So why after all this time come back home to Tacoma? “I came back to Tacoma because I saw its growth and wanted to be a part of it. When I left to move to Los Angeles in 2012, I wasn’t sure I would ever come back,” says Grissom. “I love the people of Tacoma, just really felt like we lacked an identity as far as food, and Tacoma had a long way to go in the food scene. I am driven by good food—driven by passionate chefs—driven by the unknown. Tacoma didn’t seem to fill that void for me at the time.”

Moshi Moshi Tacoma
Guests dine at the stylish eatery. Photo courtesy: Moshi Moshi

Grissom says guests at Moshi Moshi can expect stylish aesthetics with an approachable feel, and he sources all pork, beef and chicken locally. “Nothing beyond Idaho, Oregon or Washington,” he explains.

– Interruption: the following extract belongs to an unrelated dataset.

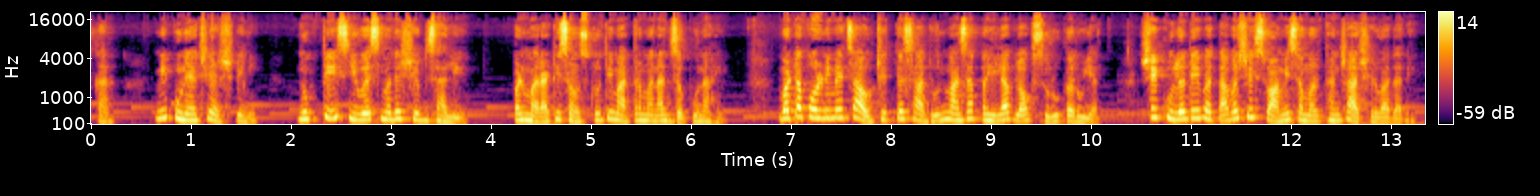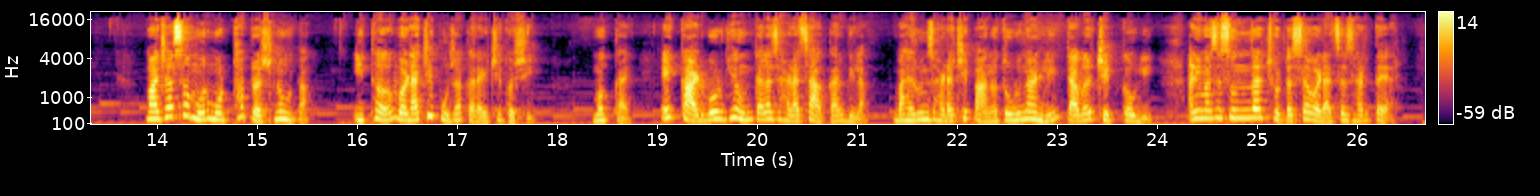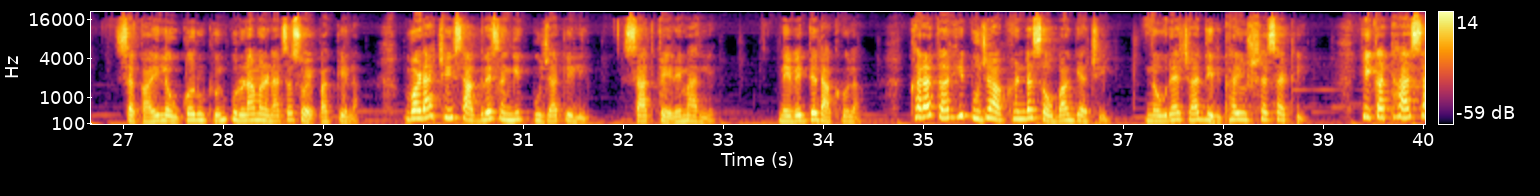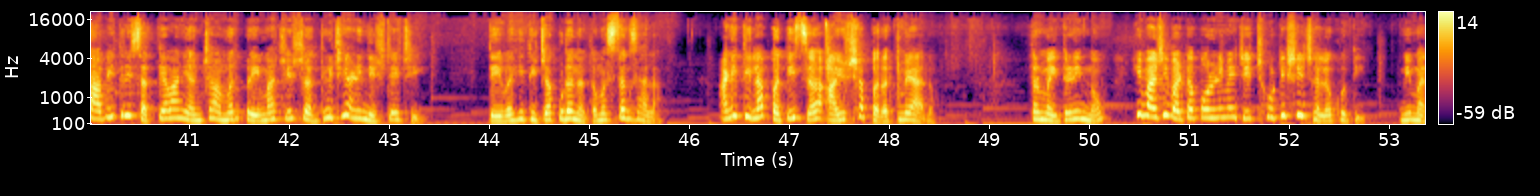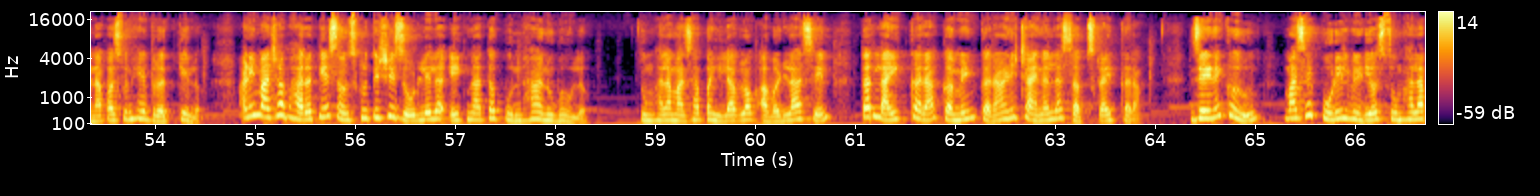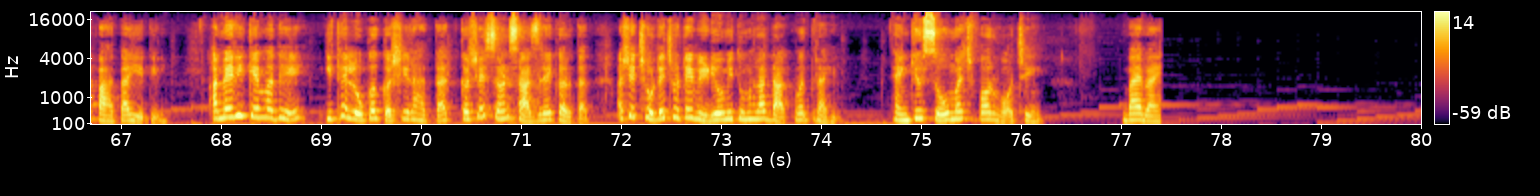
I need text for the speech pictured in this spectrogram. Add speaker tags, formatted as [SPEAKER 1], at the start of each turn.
[SPEAKER 1] नमस्कार. मी पुण्याची अश्विनी. नुकतीच मध्ये शिफ्ट झाली. पण मराठी संस्कृती मात्र मनात जपून आहे. वटपौर्णिमेचं औचित्य साधून माझा पहिला ब्लॉग सुरू करूयात. श्री कुलदेवता व श्री स्वामी समर्थांच्या आशीर्वादाने. माझ्यासमोर मोठा प्रश्न होता. इथं वडाची पूजा करायची कशी? मग काय? एक कार्डबोर्ड घेऊन त्याला झाडाचा आकार दिला. बाहेरून झाडाची पानं तोडून आणली त्यावर चिटकवली आणि माझं सुंदर छोटंसं वडाचं झाड तयार. सकाळी लवकर उठून पूर्णावरणाचा स्वयंपाक केला. वडाची सागरे संगीत पूजा केली. सात फेरे मारले. नैवेद्य दाखवला. खरं तर ही पूजा अखंड सौभाग्याची नवऱ्याच्या दीर्घायुष्यासाठी. ही कथा सावित्री सत्यवान यांच्या अमर प्रेमाची श्रद्धेची आणि निष्ठेची. तेवही तिच्या पुढे नतमस्तक झाला आणि तिला पतीचं आयुष्य परत मिळालं. तर मैत्रिणींनो ही माझी वटपौर्णिमेची छोटीशी झलक होती. मी मनापासून हे व्रत केलं आणि माझ्या भारतीय संस्कृतीशी जोडलेलं एक नातं पुन्हा अनुभवलं. तुम्हाला माझा पहिला व्लॉग आवडला असेल तर लाईक करा कमेंट करा आणि चॅनलला सबस्क्राईब करा. जेणेकरून माझे पुढील व्हिडिओज तुम्हाला पाहता येतील. अमेरिकेमध्ये इथे लोक कशी राहतात कसे सण साजरे करतात असे छोटे छोटे व्हिडिओ मी तुम्हाला दाखवत राहील. Thank you so much for watching bye bye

“Tacoma is growing by leaps and bounds, seemingly every month. I am proud to stand as a part of the food scene here and am even more excited to see it in five years,” says Grissom.

“Outside of our ramen, I really like the crispy beef tartare, where we serve beef on beef so to speak. We puff beef tendons and season them with sansho peppercorn, a mouth numbing citrus berry similar to Sichuan peppercorn. Served with preserved green avocado, minced wagyu flank steak, kumquats and mizuna.”

“Tacoma is moving rapidly in the right direction. We have a long way to go, but passion breads creativity, and creativity evolves into progression,” shares Grissom. “As we continue to push the boundaries, and our guests support the unique, different and unfamiliar, I believe we can find an identity other than just a city south of Seattle.”

Try out Chef Aaron’s menu at 110B North Tacoma Avenue, Tacoma, WA 98405.